[RECORDS SUPPLIED — start]

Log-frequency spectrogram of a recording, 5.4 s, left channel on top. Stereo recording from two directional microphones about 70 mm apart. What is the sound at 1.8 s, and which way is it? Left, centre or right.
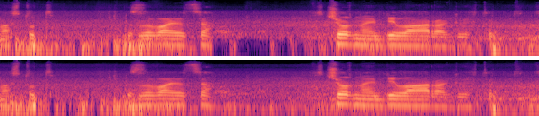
Speech, right.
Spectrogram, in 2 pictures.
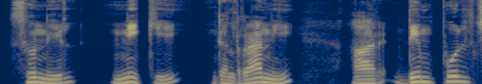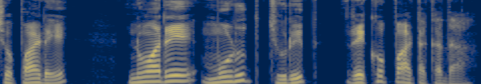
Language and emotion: Santali, neutral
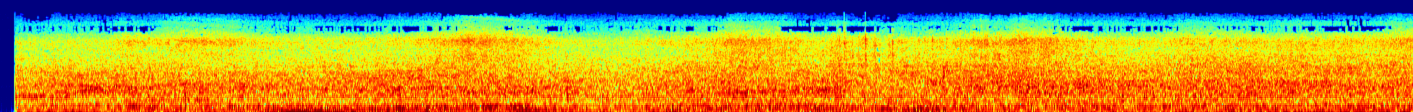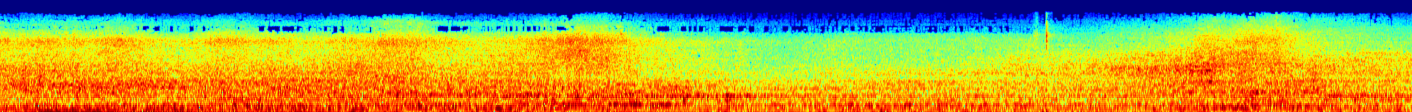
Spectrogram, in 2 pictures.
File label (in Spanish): el trafico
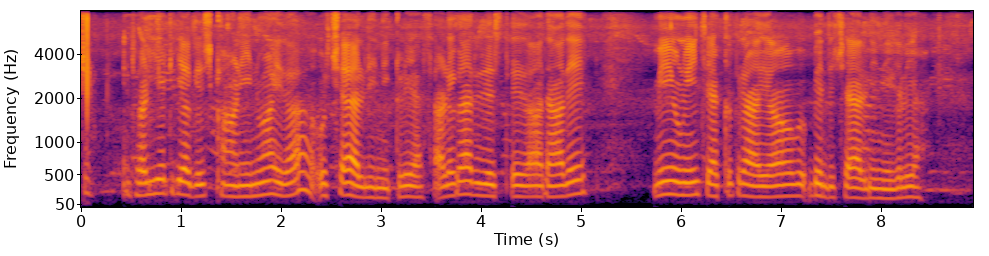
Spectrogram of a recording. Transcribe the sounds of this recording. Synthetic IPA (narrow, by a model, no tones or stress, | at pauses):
t̪ʰaːɽiːeʈɡaːkɪskʰaːɽ̃iːnʊaːiːd̪aːo̰ːt͡ʃʰɛːlnĩːnɪklejaːsa̰ːɽeːkəɾɾɪst̪eːd̪aːɾaːd̪eː | mẽːʊnẽːt͡ʃɛːkkəɾaːjaːoːbɪnd̪t͡ʃʰɛːlnĩːnɪklejaː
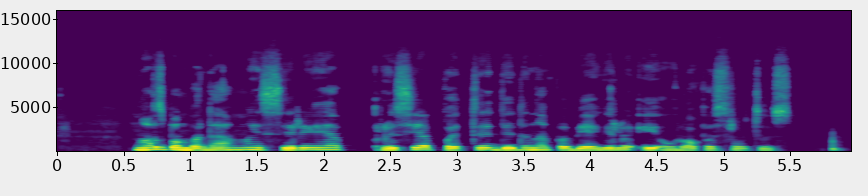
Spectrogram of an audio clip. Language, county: Lithuanian, Telšiai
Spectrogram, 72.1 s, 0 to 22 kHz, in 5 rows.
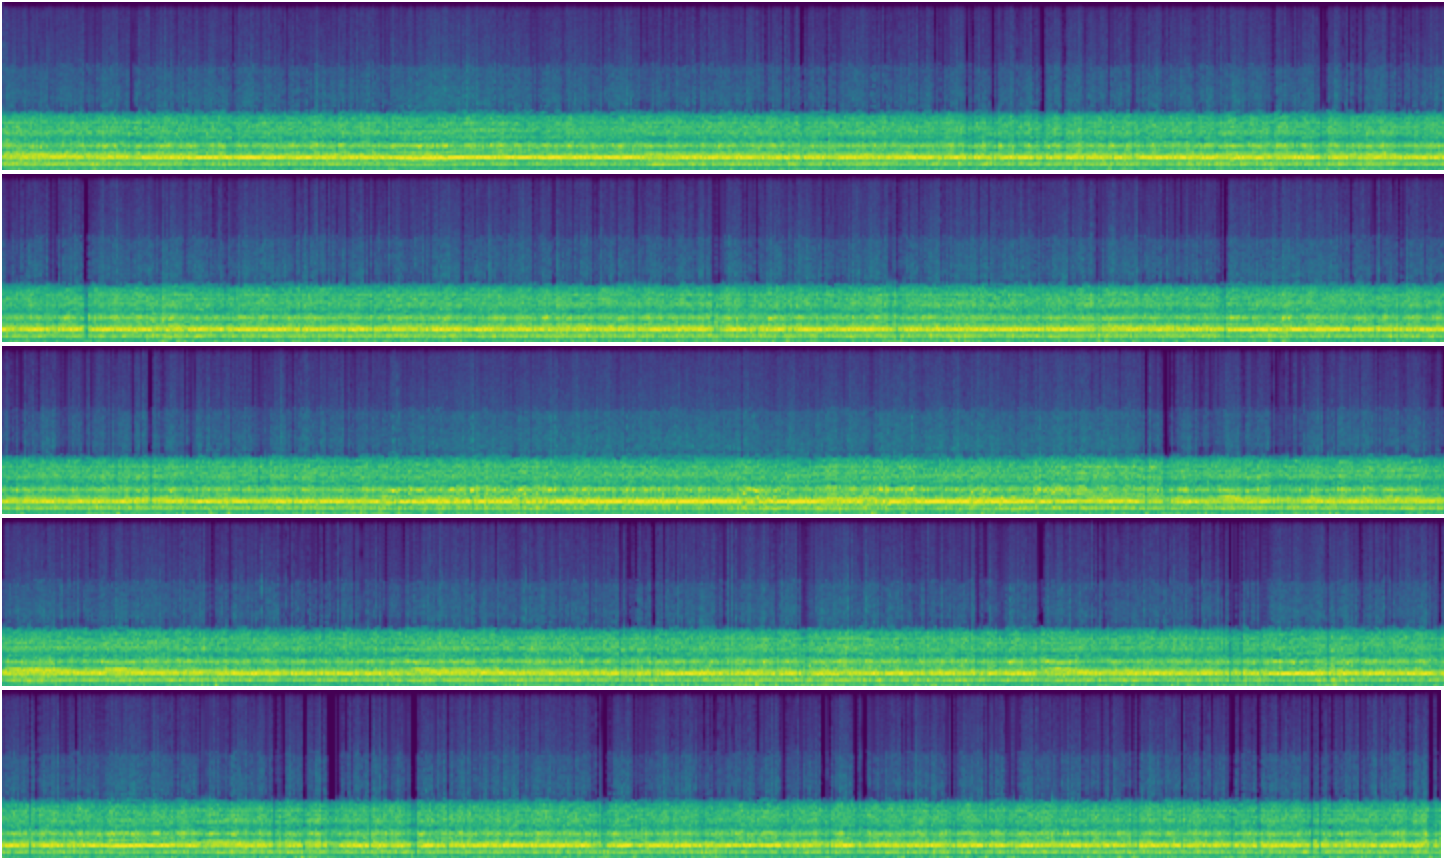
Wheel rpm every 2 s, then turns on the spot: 230, 230, 230, 230, 230, 230, 230, 230, 230, 230, 230, 230, 230, 230, 230, 240, 220, 210, 210, 220, 230, 230, 230, 230, 230, 230, 230, 230, 230, 230, 230, 230, 230, 230, 230, 230.
none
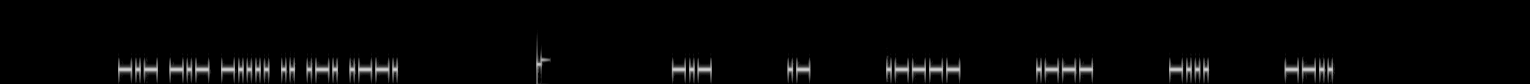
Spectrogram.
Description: Morse code, heard as a keyed tone, about 28 wpm, spaced as for 14 wpm, 700 Hz. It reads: KK6IRP KA1JBZ
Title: USA Call Signs - 6 Characters - 6x Character Spacing - 28wpm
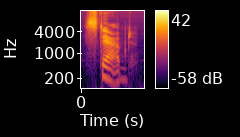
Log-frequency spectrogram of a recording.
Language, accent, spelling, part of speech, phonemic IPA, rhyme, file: English, US, stabbed, verb, /stæbd/, -æbd, En-us-stabbed.ogg
- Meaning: simple past and past participle of stab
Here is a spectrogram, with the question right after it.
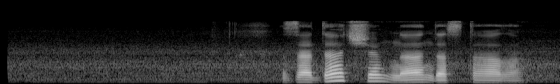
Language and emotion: Russian, sad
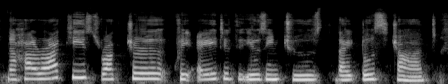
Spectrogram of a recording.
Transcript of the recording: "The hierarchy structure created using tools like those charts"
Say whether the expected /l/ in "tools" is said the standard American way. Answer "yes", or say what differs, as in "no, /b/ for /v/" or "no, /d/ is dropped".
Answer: no, /l/ is dropped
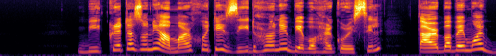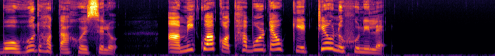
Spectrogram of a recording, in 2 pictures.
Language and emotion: Assamese, angry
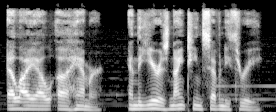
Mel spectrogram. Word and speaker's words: Lillehammer: The place is Lillehammer, pronounced l i l uh hammer, and the year is 1973.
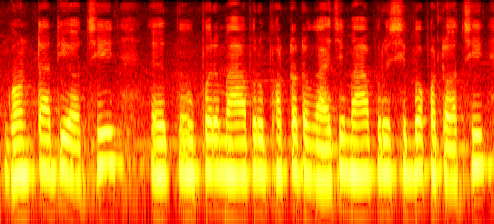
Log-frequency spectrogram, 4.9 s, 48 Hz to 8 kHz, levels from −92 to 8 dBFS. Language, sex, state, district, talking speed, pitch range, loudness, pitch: Odia, male, Odisha, Nuapada, 145 wpm, 155-165 Hz, -13 LUFS, 160 Hz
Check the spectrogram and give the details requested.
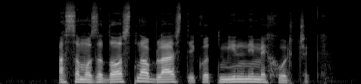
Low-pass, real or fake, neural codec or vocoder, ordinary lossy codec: none; fake; vocoder, 44.1 kHz, 128 mel bands, Pupu-Vocoder; none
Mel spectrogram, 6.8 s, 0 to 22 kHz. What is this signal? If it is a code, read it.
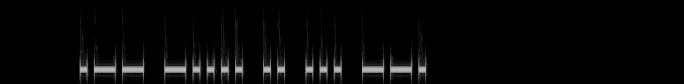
Morse code, heard as a keyed tone, about 17 wpm, 700 Hz. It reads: W6ISG
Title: USA Call Signs - 5 Characters - Repeated 2x - 17wpm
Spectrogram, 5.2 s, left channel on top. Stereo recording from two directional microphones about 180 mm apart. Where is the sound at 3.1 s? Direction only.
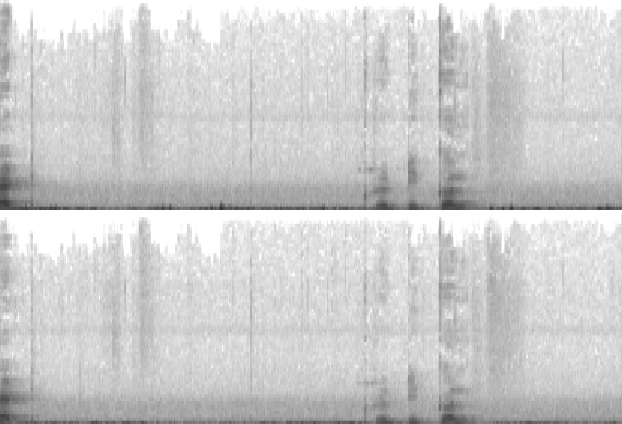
25° left (ahead or behind).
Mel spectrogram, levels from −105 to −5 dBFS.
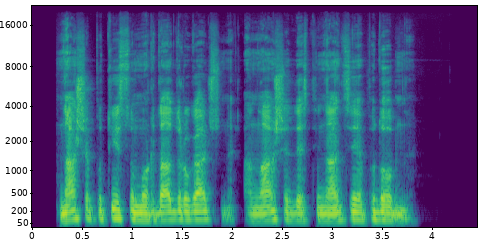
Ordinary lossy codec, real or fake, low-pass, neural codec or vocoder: none; real; 19.8 kHz; none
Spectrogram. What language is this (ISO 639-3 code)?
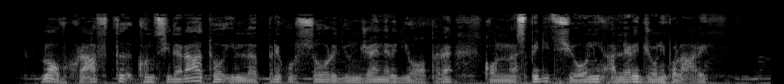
ita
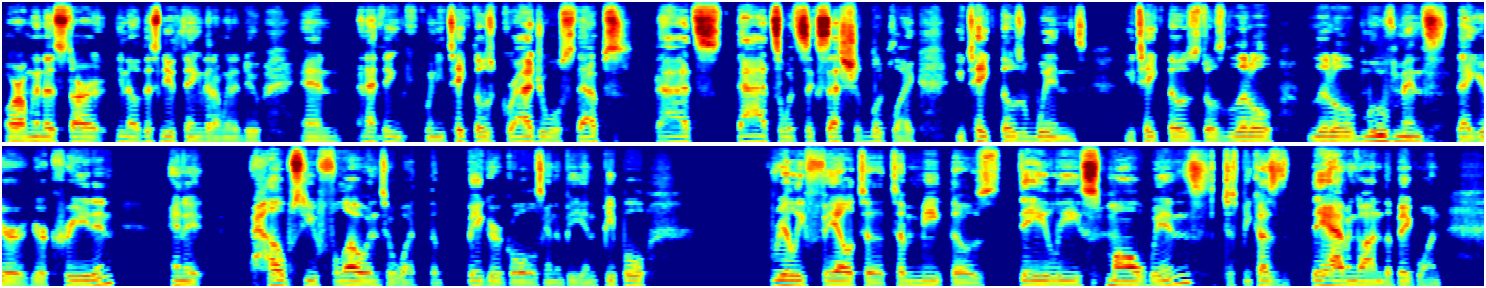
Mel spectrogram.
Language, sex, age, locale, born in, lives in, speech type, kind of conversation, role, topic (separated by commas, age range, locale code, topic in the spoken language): English, male, 25-29, en-US, United States, United States, conversation, unstructured, none, How do you pursue big goals while protecting your daily well-being?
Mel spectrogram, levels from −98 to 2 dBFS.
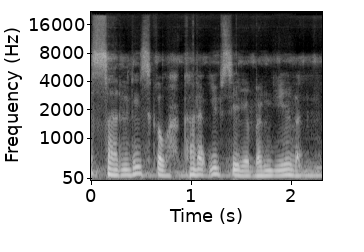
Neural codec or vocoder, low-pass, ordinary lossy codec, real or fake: codec, 44.1 kHz, 2.6 kbps, SNAC; none; none; fake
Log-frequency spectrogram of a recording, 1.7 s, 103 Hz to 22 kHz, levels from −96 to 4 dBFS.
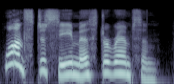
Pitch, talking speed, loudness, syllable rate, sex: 210 Hz, 170 wpm, -21 LUFS, 3.8 syllables/s, female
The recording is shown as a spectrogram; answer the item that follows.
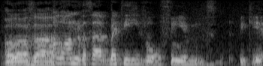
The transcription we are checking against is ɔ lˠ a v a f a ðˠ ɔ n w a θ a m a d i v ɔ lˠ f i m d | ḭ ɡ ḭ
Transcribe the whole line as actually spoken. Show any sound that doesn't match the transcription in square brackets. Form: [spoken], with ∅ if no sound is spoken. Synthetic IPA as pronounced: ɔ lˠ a v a [θ] a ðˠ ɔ n [v] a θ a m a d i v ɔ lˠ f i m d | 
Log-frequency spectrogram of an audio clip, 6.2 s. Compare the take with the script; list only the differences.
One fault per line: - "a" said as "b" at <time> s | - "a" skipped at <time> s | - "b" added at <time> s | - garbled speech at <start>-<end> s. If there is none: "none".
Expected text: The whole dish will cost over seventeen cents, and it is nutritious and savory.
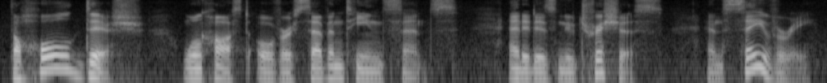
none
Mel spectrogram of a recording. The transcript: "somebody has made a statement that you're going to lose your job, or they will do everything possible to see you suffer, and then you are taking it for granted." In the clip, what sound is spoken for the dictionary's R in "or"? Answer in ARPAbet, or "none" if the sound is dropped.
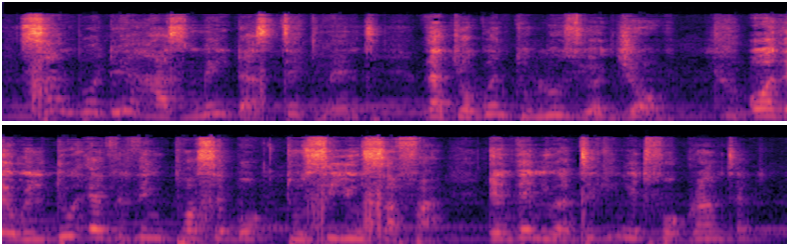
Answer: R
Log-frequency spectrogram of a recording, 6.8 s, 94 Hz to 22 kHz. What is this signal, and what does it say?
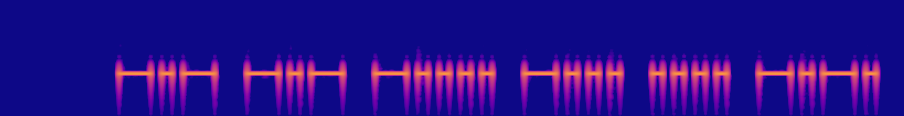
Morse code, heard as a keyed tone, about 16 wpm, 700 Hz. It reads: KK6BHC
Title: USA Call Signs - 6 Characters - Repeated 2x - 15wpm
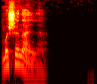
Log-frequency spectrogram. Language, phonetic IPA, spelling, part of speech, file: Russian, [məʂɨˈnalʲnə], машинально, adverb, Ru-машинально.ogg
- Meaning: 1. mechanically 2. automatically, subconsciously 3. absentmindedly, without thought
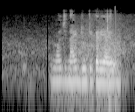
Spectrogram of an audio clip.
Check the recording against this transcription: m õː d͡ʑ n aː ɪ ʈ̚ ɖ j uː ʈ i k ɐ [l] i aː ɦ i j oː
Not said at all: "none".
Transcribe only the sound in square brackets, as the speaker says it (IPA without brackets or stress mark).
ɾ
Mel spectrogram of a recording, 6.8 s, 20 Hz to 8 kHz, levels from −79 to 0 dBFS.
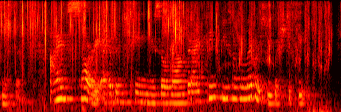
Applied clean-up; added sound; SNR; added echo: none; Crumpling, crinkling; 1 dB; reverberation time 1.0 s.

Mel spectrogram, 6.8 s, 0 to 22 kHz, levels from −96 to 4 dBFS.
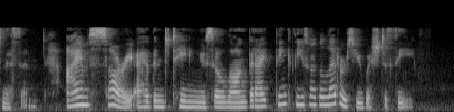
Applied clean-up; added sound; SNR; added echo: none; none; none; none.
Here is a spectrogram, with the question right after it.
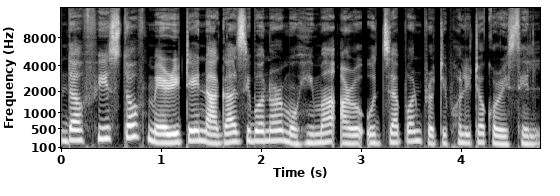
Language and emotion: Assamese, neutral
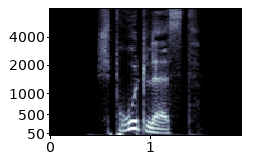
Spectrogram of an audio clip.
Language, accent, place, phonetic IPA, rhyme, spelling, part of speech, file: German, Germany, Berlin, [ˈʃpʁuːdləst], -uːdləst, sprudlest, verb, De-sprudlest.ogg
- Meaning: second-person singular subjunctive I of sprudeln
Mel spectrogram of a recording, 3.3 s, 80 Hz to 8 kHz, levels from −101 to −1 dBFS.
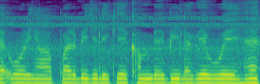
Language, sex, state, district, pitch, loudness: Hindi, male, Uttar Pradesh, Shamli, 140 Hz, -14 LUFS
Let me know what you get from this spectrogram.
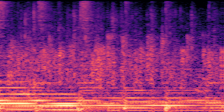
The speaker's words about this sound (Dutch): Laten Jezus een applaus geven.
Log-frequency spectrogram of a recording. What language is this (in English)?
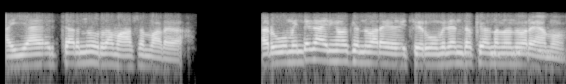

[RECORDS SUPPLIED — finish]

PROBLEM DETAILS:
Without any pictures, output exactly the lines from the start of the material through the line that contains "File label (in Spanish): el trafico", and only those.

SOLUTION TO THIS TASK:
Log-frequency spectrogram of a recording, 5.4 s, left channel on top. Stereo recording from two directional microphones about 70 mm apart. What is the sound at 1.8 s, and which way is it? Left, centre or right.
Speech, right.
Spectrogram, in 2 pictures.
Language and emotion: Santali, neutral
Spectrogram, in 2 pictures.
File label (in Spanish): el trafico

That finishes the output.